## DATA FOR PROCESSING
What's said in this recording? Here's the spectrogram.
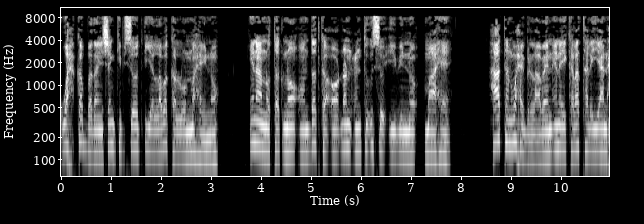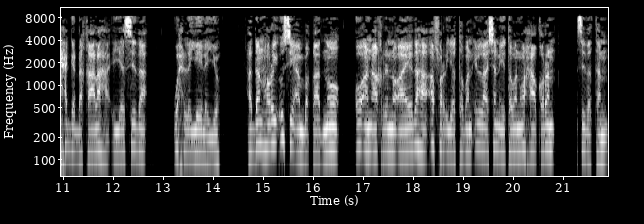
wax ka badan shan kibsood iyo laba kalluun ma hayno inaannu tagno oon dadka oo dhan cunto u soo iibinno maahee haatan waxay bilaabeen inay kala taliyaan xagga dhaqaalaha iyo sida wax la yeelayo. Haddaan horay u sii ambaqaadno oo aan akhrinno aayadaha afar iyo toban ilaa shan iyo toban waxaa qoran sida tan.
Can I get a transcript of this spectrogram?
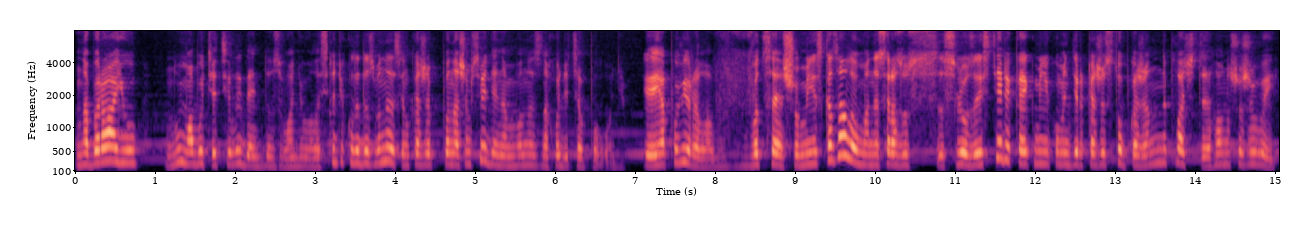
набираю. Ну, мабуть, я цілий день дозвонювалася. Тоді, коли дозвонилася, він каже, по нашим свідченням, вони знаходяться в полоні. І Я повірила в це, що мені сказали. У мене одразу сльози істерика, як мені командир каже, стоп, каже, ну не плачте, головне, що живий.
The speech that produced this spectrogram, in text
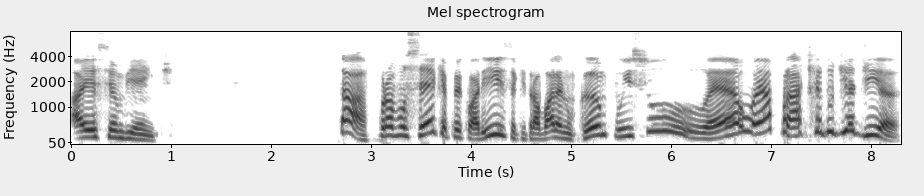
a esse ambiente. Tá, para você que é pecuarista, que trabalha no campo, isso é, é a prática do dia a dia.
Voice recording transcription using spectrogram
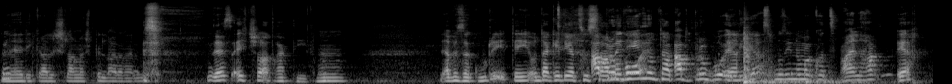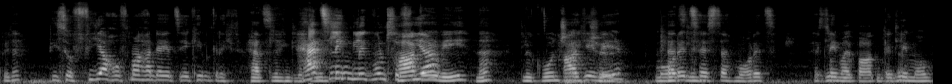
mit? Nee, die gerade Schlange spielt leider nicht. Der ist echt schon attraktiv, ne? Aber ist eine gute Idee. Und da geht ihr zusammen Apropos, hin und habt... apropos ja. Elias, muss ich noch mal kurz einhaken. ja, bitte. Die Sophia Hoffmann hat ja jetzt ihr Kind gekriegt. Herzlichen Glückwunsch. Herzlichen Glückwunsch, Sophia. HGW, ne? Glückwunsch. HGW. Moritz Herzlichen- heißt er. Moritz. Ist doch mein der Patenkind. Glimo.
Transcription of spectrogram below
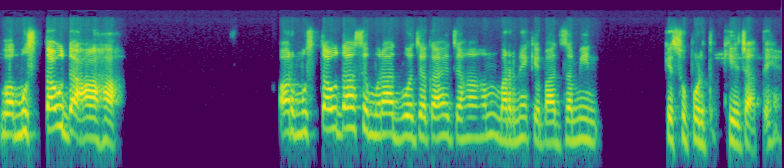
وہ مستعود اور مستعودہ سے مراد وہ جگہ ہے جہاں ہم مرنے کے بعد زمین کے سپرد کیے جاتے ہیں۔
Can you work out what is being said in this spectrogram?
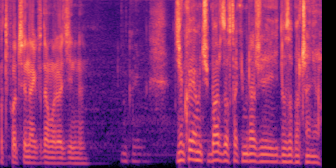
Odpoczynek w domu rodzinnym. Dziękujemy ci bardzo w takim razie i do zobaczenia.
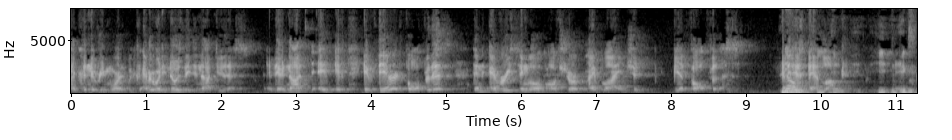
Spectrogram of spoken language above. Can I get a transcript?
I couldn't agree more. Everybody knows they did not do this. And they're not. If, if if they're at fault for this, then every single offshore pipeline should be at fault for this. I mean, it's bad luck. ex-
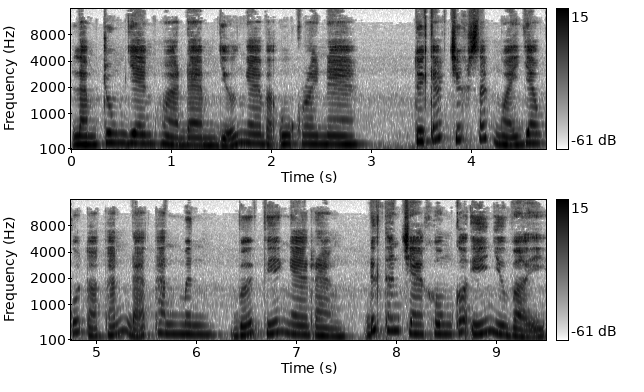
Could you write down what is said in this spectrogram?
làm trung gian hòa đàm giữa Nga và Ukraine. Tuy các chức sắc ngoại giao của Tòa Thánh đã thanh minh với phía Nga rằng Đức Thánh Cha không có ý như vậy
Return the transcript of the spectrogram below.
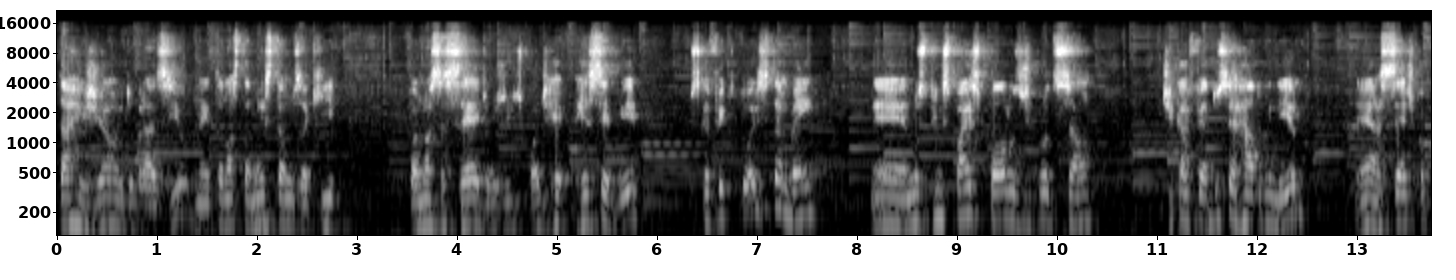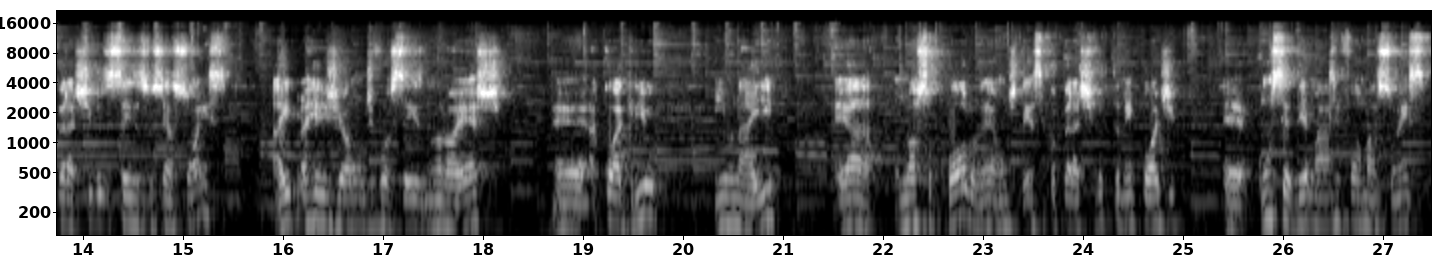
da região e do Brasil, né? Então, nós também estamos aqui com a nossa sede, onde a gente pode re receber os cafeicultores e também é, nos principais polos de produção de café do Cerrado Mineiro, né, as sete cooperativas e seis associações. Aí para a região de vocês no Noroeste, é, a Coagril em Unai é a, o nosso polo, né, onde tem essa cooperativa que também pode é, conceder mais informações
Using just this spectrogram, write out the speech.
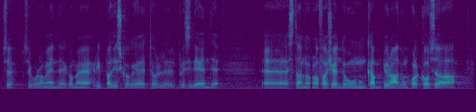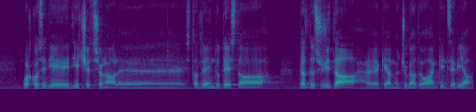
Sì, sicuramente, come ribadisco che ha detto il, il Presidente, eh, stanno facendo un, un campionato, un qualcosa, qualcosa di, di eccezionale, sta tenendo testa da altre società eh, che hanno giocato anche in Serie A,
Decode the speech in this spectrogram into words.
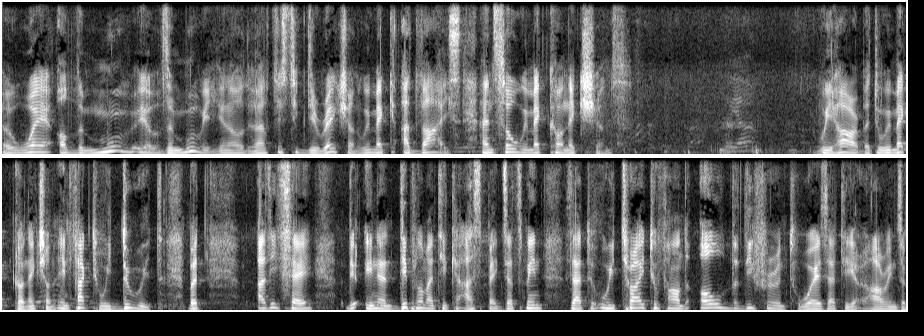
uh, way of the movie. Of the movie, you know, the artistic direction. We make advice, and so we make connections. We are, We are, but we make connection. In fact, we do it. But as I say, in a diplomatic aspect, that means that we try to find all the different ways that are in the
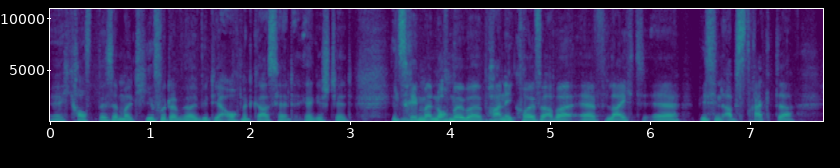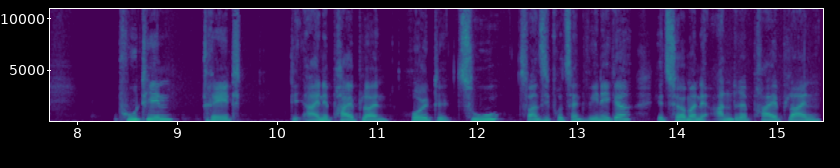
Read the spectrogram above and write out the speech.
äh, ich kaufe besser mal Tierfutter, weil wird ja auch mit Gas hergestellt. Jetzt reden wir noch mal über Panikkäufe, aber äh, vielleicht ein äh, bisschen abstrakter. Putin dreht die eine Pipeline heute zu, 20 Prozent weniger. Jetzt hören wir eine andere Pipeline,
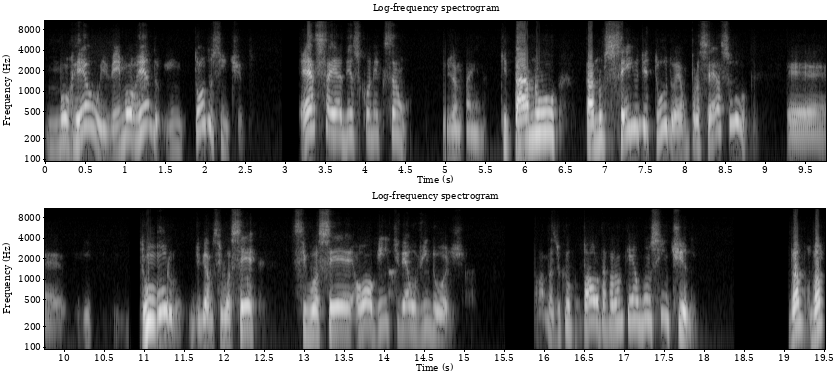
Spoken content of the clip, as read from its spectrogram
morreu e vem morrendo em todo sentido. Essa é a desconexão, Janaína, que está no, tá no seio de tudo. É um processo é, duro, digamos, se você, se você ou alguém estiver ouvindo hoje. Pô, mas o que o Paulo está falando tem algum sentido. Vamos, vamos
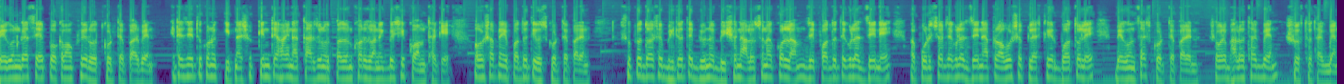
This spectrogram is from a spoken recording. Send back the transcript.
বেগুন গাছের পোকামাকড়কে রোধ করতে পারবেন। এটা যেহেতু কোনো কীটনাশক কিনতে হয় না, তার জন্য উৎপাদন খরচ অনেক বেশি কম থাকে। অবশ্য আপনি এই পদ্ধতি ইউজ করতে পারেন। সুপ্রদর্শক ভিডিওতে বিভিন্ন বিষয় নিয়ে আলোচনা করলাম, যে পদ্ধতিগুলো জেনে বা পরিচর্যাগুলো জেনে আপনি অবশ্যই প্লাস্টিকের বোতলে বেগুন চাষ করতে পারেন। সবাই ভালো থাকবেন, সুস্থ থাকবেন।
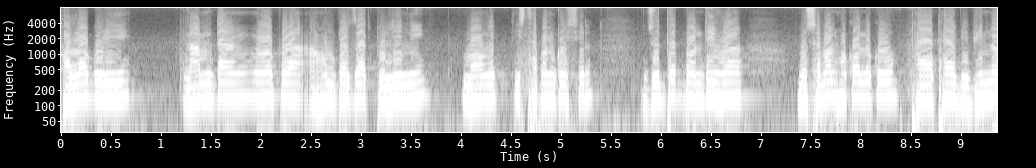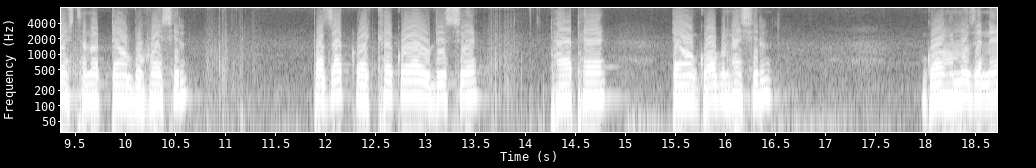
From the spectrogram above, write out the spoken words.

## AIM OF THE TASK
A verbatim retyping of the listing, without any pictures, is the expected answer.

## RESULT FOR THIS EXERCISE
What's said in this recording? Here's the spectrogram.
wax ka badan shan kibsood iyo laba kalluun ma hayno inaannu tagno oon dadka oo dhan cunto u soo iibinno maahee haatan waxay bilaabeen inay kala taliyaan xagga dhaqaalaha iyo sida wax la yeelayo. Haddaan horay u sii ambaqaadno oo aan akhrinno aayadaha afar iyo toban ilaa shan iyo toban waxaa qoran sida tan.
Can I get a transcript of this spectrogram?
набираю. Ну, мабуть, я цілий день дозвонювалася. Тоді, коли дозвонилася, він каже, по нашим свідченням, вони знаходяться в полоні. І Я повірила в це, що мені сказали. У мене одразу сльози істерика, як мені командир каже, стоп, каже, ну не плачте, головне, що живий.
The speech that produced this spectrogram, in text
a esse ambiente. Tá, para você que é pecuarista, que trabalha no campo, isso é, é a prática do dia a dia.
Voice recording transcription using spectrogram
mit? Nee, die gerade Schlange spielt leider nicht. Der ist echt schon attraktiv, ne? Aber ist eine gute Idee. Und da geht ihr zusammen Apropos, hin und habt... apropos ja. Elias, muss ich noch mal kurz einhaken. ja, bitte. Die Sophia Hoffmann hat ja jetzt ihr Kind gekriegt. Herzlichen Glückwunsch. Herzlichen Glückwunsch, Sophia. HGW, ne? Glückwunsch. HGW. Moritz Herzlichen- heißt er. Moritz. Ist doch mein der Patenkind. Glimo.
Transcription of spectrogram below
وہ مستعود اور مستعودہ سے مراد وہ جگہ ہے جہاں ہم مرنے کے بعد زمین کے سپرد کیے جاتے ہیں۔
Can you work out what is being said in this spectrogram?
Odpoczynek w domu rodzinnym. Dziękujemy ci bardzo w takim razie i do zobaczenia.
Spectrogram of spoken language above. Can I get a transcript?
I couldn't agree more. Everybody knows they did not do this. And they're not. If, if if they're at fault for this, then every single offshore pipeline should be at fault for this. I mean, it's bad luck. ex-
Could you write down what is said in this spectrogram?
làm trung gian hòa đàm giữa Nga và Ukraine. Tuy các chức sắc ngoại giao của Tòa Thánh đã thanh minh với phía Nga rằng Đức Thánh Cha không có ý như vậy
Return the transcript of the spectrogram below.
da região e do Brasil, né? Então, nós também estamos aqui com a nossa sede, onde a gente pode re receber os cafeicultores e também é, nos principais polos de produção de café do Cerrado Mineiro, né, as sete cooperativas e seis associações. Aí para a região de vocês no Noroeste, é, a Coagril em Unai é a, o nosso polo, né, onde tem essa cooperativa que também pode é, conceder mais informações
Using just this spectrogram, write out the speech.
Sì, sicuramente, come ribadisco che ha detto il, il Presidente, eh, stanno facendo un, un campionato, un qualcosa, qualcosa di, di eccezionale, sta tenendo testa da altre società eh, che hanno giocato anche in Serie A,
Decode the speech in this spectrogram into words.
uh, way of the movie. Of the movie, you know, the artistic direction. We make advice, and so we make connections. We are, We are, but we make connection. In fact, we do it. But as I say, in a diplomatic aspect, that means that we try to find all the different ways that are in the
Read the spectrogram above and write out the speech.
äh, ich kaufe besser mal Tierfutter, weil wird ja auch mit Gas hergestellt. Jetzt reden wir noch mal über Panikkäufe, aber äh, vielleicht ein äh, bisschen abstrakter. Putin dreht die eine Pipeline heute zu, 20 Prozent weniger. Jetzt hören wir eine andere Pipeline,
Spoken content of the clip, as read from its spectrogram
morreu e vem morrendo em todo sentido. Essa é a desconexão, Janaína, que está no, tá no seio de tudo. É um processo é, duro, digamos, se você, se você ou alguém estiver ouvindo hoje. Pô, mas o que o Paulo está falando tem algum sentido. Vamos, vamos
This spectrogram is from a spoken recording. Send back the transcript.
বেগুন গাছের পোকামাকড়কে রোধ করতে পারবেন। এটা যেহেতু কোনো কীটনাশক কিনতে হয় না, তার জন্য উৎপাদন খরচ অনেক বেশি কম থাকে। অবশ্য আপনি এই পদ্ধতি ইউজ করতে পারেন। সুপ্রদর্শক ভিডিওতে বিভিন্ন বিষয় নিয়ে আলোচনা করলাম, যে পদ্ধতিগুলো জেনে বা পরিচর্যাগুলো জেনে আপনি অবশ্যই প্লাস্টিকের বোতলে বেগুন চাষ করতে পারেন। সবাই ভালো থাকবেন, সুস্থ থাকবেন।
From the spectrogram above, write out the spoken words.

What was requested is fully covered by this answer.